Deadline ‘not ours’
Negotiators in Washington are working toward a deadline indicated by Freeland’s Mexican counterpart last week: in order to have text of a potential agreement ready by the end of the month, all three countries need to agree on a broad outline for a trilateral agreement by Thursday, to give legal teams about 10 days to work out final details.
Unifor president Jerry Dias, who represents labour interests on Freeland’s NAFTA advisory committee, was also in Washington for briefings Wednesday. He accused conservative politicians like federal Conservative Leader Andrew Scheer and Ontario’s Economic Development Minister Jim Wilson of engaging in “petty politics” by suggesting it’s time for Canada to settle.
“Getting a deal is easy. I negotiate for a living. Anybody can carve a bad deal,” he said. “Exactly what do they want Canada to surrender on in order to close the deal?
“The Americans are going to have to start to signal that they want a deal in a serious manner. I think that Canadians are expecting the Canadian team to hang firm.”
This week’s deadline is “not ours,” Dias said.
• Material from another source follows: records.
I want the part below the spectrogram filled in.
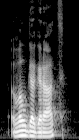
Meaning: Volgograd (an oblast in southwestern Russia)
- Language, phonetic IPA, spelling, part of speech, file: Russian, [vəɫɡɐˈɡrat], Волгоград, proper noun, Ru-Волгоград.ogg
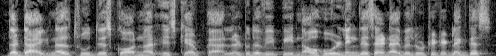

The end-of-September deadline was set in the hopes of hitting the Congressional timeline required for a renegotiated North American Free Trade Agreement to be signed before Mexico’s presidency changes hands on Dec.1.
Freeland is expected to be in New York next week for the United Nations General Assembly.